The Arabian Has Influenced So Many Other Breeds
Arabians aren’t everyone’s cup of tea. They have a reputation of being hot, deserved or not depending on the individual. They’re too small for some people and some sports. They have a tendency to jump without considering that they also have to land, so it takes a lot of work to make an Arabian shine in the hunter ring. Take an Arabian into any western ring and you might hear snide remarks about your A-rahb. In fact, ride an Arabian and you’ll probably run into your fair share of ‘haters’ and critics.
But these hardy little horses deserve more respect. Hardy? Yes, they may look delicate, but one place this breeds outshines all others is in long distance riding. Carrying full grown men with all their tack, Arabians consistently cover distances of a hundred miles or more over very challenging terrain within 24 hours. But that’s not the only reason they deserve more respect. Chances are, those making snide remarks about Arabians are sitting on a horse that has some percentage of Arabian blood in its pedigree. The breed itself is the oldest in the world, with the purest bloodlines. A horse that has any other breed in its pedigree is always a partbred, no matter how distant the outcross.
Before Arabians were brought to Europe, horses were either draft-type cold bloods or ponies. It wasn’t until the first Arabians were bred to these native horses, to introduce more refinement, that light horses as we know them came into existence. Since then, almost every light horse breed has been influenced by the Arabian. Most notable is, of course, the Thoroughbred, whose ancestors included the Godolphin and Darley Arabians.
Ask an American Quarter Horse rider if they want to ride your Arabian, and you’ll probably get a look of horror. The Quarter Horse and Arabian may seem like opposites when it comes to temperament, but today’s Quarter Horse has a good sprinkling of Arabian. The ancestors of the modern Quarter Horse were brought by colonists from Europe that would have had Arabian ancestors, and the horses of the first nations people, most notably the Chickasaws, who rode horses descended from the Spanish horses brought by the conquistadors many decades before.
The Thoroughbreds, Quarter Horses, Paints, Appaloosas and other light horses we ride are descendants of the Arabian. Some heavy horses too, have Arabian ancestry. The Percheron, one of North America’s favorite draft horse breeds, is thought to have Arabians in their pedigree. Friesians, a Dutch breed, is thought to have Arabian bloodlines. Anytime a breeder wished to imbue elegance, refinement and hardiness into a breed, the Arabian has been the likeliest choice.

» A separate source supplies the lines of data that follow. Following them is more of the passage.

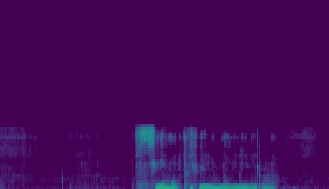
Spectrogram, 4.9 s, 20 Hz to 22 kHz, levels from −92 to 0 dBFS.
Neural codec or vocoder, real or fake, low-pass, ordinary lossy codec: codec, 24 kHz, 3 kbps, HILCodec; fake; 7.2 kHz; none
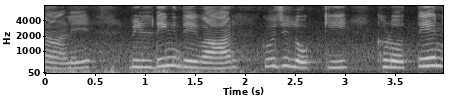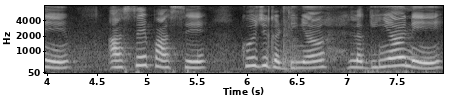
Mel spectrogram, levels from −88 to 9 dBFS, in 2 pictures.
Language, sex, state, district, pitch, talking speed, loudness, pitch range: Punjabi, female, Punjab, Pathankot, 280 Hz, 105 wpm, -16 LUFS, 265-305 Hz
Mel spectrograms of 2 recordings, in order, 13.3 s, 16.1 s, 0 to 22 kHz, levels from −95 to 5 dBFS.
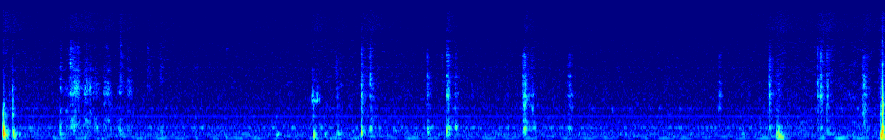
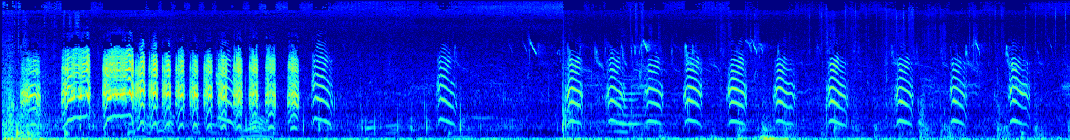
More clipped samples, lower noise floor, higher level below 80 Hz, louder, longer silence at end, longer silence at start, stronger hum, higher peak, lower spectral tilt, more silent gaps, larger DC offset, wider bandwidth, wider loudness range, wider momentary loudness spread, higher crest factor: neither; first, -70 dBFS vs -58 dBFS; about the same, -58 dBFS vs -56 dBFS; second, -48 LUFS vs -32 LUFS; about the same, 0 s vs 0 s; about the same, 0.05 s vs 0 s; first, 60 Hz at -75 dBFS vs none; about the same, -10 dBFS vs -12 dBFS; first, -8.5 dB/octave vs -1 dB/octave; neither; neither; second, 16.5 kHz vs over 20 kHz; second, 11 LU vs 18 LU; second, 18 LU vs 24 LU; first, 34 dB vs 26 dB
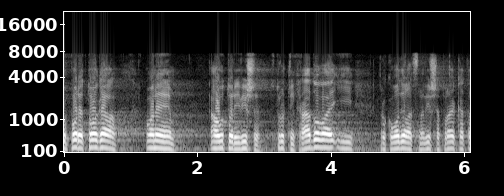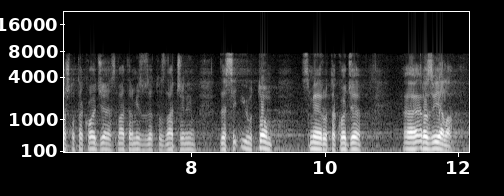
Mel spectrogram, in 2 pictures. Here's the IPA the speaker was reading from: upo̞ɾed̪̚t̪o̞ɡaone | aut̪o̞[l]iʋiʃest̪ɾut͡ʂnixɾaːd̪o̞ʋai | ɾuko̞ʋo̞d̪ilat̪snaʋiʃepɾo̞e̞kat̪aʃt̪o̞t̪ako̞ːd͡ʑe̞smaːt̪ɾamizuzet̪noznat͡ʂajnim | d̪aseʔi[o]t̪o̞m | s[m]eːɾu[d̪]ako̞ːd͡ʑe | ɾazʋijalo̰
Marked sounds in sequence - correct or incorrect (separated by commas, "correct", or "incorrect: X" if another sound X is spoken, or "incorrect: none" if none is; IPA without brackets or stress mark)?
incorrect: ɾ, incorrect: u, correct, incorrect: t̪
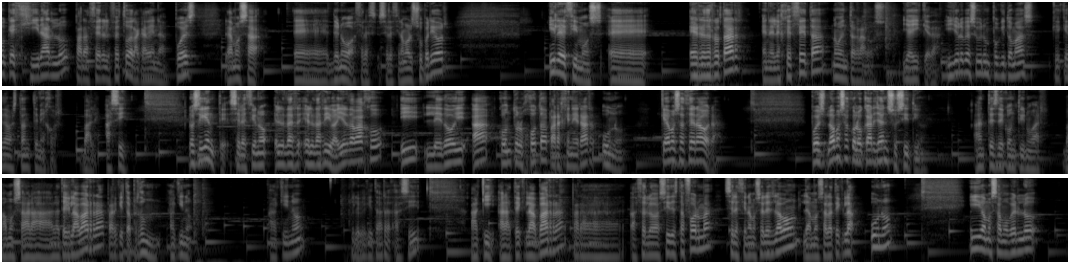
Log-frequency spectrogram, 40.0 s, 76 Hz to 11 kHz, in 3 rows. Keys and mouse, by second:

Pony breeds too, have been influenced by the Arabian. Welsh Ponies and Cobs are most likely a combination of native pony breeds and Arabians. New Forest Ponies are descendents if the grandson of the Darely Arabian. Even the diminutive Falabella and the sturdy Dales Ponies have been influenced by the Arabian. Some breeds, like the Trakehner, Oldenburg, and Selle Francais have open studbooks, and continue to allow Arabians to help refine the breed.
So critics, have a little respect. Without the Arabian, most of us wouldn’t have the horses we ride.